“The populations included in this study are from remote regions of Africa and required the use of a mobile lab set up in the field sites,” Tishkoff says. “The collaboration with our partners in Africa was key to the success of this research project.”

In future research, the Tishkoff lab would like to use its innovative functional genomics approach to identify more genetic variants contributing to human pigmentation and other adaptive traits in a larger sample of ethnically diverse Africans.

Sarah Tishkoff is the David and Lyn Silfen University Professor in Genetics and Biology and a Penn Integrates Knowledge University Professor with appointments in the Perelman School of Medicine’s Department of Genetics and Department of Medicine and in the School of Arts & Sciences’ Department of Biology at the University of Pennsylvania.

Yuanqing Feng is a postdoctoral fellow in the Tishkoff lab at Penn.

Other authors include Ning Xie, Chao Zhang, Fang Zhang, and Matthew E.B. Hansen of Penn; Fumitaka Inoue of Kyoto University; Shaohua Fan of Fudan University; Thomas Nyambo of Hubert Kairuki Memorial University; Sununguko Wata Mpoloka and Gaonyadiwe George Mokone of the University of Botswana; Charles Fokunang and Alfred K. Njamnshi of the University of Yaoundé; Gurja Belay of Addis Ababa University; Michael S. Marks of the Children’s Hospital of Philadelphia Research Institute; Elena Oancea of Brown University; and Nadav Ahituv of the University of California, San Francisco.

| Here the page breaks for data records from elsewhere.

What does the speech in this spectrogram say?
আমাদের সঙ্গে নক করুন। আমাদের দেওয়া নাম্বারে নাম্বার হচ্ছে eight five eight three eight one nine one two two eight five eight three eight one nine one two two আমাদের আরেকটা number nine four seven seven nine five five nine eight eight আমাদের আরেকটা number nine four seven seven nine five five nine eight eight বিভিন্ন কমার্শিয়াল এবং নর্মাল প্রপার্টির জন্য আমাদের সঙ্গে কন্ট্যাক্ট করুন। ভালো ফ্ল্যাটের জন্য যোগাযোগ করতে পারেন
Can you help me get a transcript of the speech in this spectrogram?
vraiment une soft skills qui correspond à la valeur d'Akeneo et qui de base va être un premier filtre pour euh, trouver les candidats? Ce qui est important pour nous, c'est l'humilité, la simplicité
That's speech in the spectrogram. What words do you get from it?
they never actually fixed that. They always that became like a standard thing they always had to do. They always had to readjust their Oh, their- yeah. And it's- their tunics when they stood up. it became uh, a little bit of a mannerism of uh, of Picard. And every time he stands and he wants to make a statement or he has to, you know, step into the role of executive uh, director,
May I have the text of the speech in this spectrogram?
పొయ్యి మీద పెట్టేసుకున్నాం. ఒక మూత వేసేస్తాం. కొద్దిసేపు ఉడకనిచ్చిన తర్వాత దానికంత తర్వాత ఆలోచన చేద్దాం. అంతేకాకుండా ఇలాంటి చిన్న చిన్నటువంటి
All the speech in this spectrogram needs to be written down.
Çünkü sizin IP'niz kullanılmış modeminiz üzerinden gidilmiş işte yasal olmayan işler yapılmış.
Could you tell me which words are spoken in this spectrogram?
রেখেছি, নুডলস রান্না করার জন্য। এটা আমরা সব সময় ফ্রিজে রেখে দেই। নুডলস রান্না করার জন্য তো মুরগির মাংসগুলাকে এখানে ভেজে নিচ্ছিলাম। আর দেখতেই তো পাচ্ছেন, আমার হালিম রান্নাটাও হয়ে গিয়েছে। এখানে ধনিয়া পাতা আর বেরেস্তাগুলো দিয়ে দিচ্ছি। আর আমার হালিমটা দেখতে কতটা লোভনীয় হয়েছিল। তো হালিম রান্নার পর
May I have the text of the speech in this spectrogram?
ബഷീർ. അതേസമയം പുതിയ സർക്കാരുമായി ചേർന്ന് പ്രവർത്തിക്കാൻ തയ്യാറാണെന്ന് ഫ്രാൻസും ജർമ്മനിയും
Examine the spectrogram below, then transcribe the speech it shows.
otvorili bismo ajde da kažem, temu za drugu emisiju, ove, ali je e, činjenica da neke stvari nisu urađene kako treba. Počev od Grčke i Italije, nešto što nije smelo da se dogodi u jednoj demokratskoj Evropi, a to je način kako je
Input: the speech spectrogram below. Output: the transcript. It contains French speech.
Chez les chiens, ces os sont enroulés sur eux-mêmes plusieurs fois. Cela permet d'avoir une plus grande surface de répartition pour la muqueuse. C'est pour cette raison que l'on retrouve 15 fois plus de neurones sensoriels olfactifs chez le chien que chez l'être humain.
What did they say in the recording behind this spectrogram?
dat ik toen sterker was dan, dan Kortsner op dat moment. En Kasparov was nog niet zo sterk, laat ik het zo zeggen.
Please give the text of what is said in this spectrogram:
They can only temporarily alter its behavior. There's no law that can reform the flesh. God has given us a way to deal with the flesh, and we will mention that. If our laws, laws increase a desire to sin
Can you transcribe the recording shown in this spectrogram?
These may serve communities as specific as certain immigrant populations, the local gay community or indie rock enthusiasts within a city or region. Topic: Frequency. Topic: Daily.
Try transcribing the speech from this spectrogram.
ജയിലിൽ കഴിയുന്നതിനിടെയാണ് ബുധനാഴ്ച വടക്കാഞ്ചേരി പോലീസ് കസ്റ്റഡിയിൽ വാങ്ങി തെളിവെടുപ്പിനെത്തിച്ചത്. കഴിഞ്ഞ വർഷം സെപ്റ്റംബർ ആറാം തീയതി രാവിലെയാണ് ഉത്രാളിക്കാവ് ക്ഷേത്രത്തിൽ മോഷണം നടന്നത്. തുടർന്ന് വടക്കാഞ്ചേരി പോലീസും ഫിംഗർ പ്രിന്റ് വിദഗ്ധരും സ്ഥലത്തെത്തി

This research was supported by the National Institutes of Health (grants R35GM134957-01, 3UM1HG009408-02S1, 1R01GM113657-01, 5R01AR076241-02, and 1S10OD010786-01) and the Penn Skin Biology and Disease Resource-based Center (Grant NIH P30-AR069589).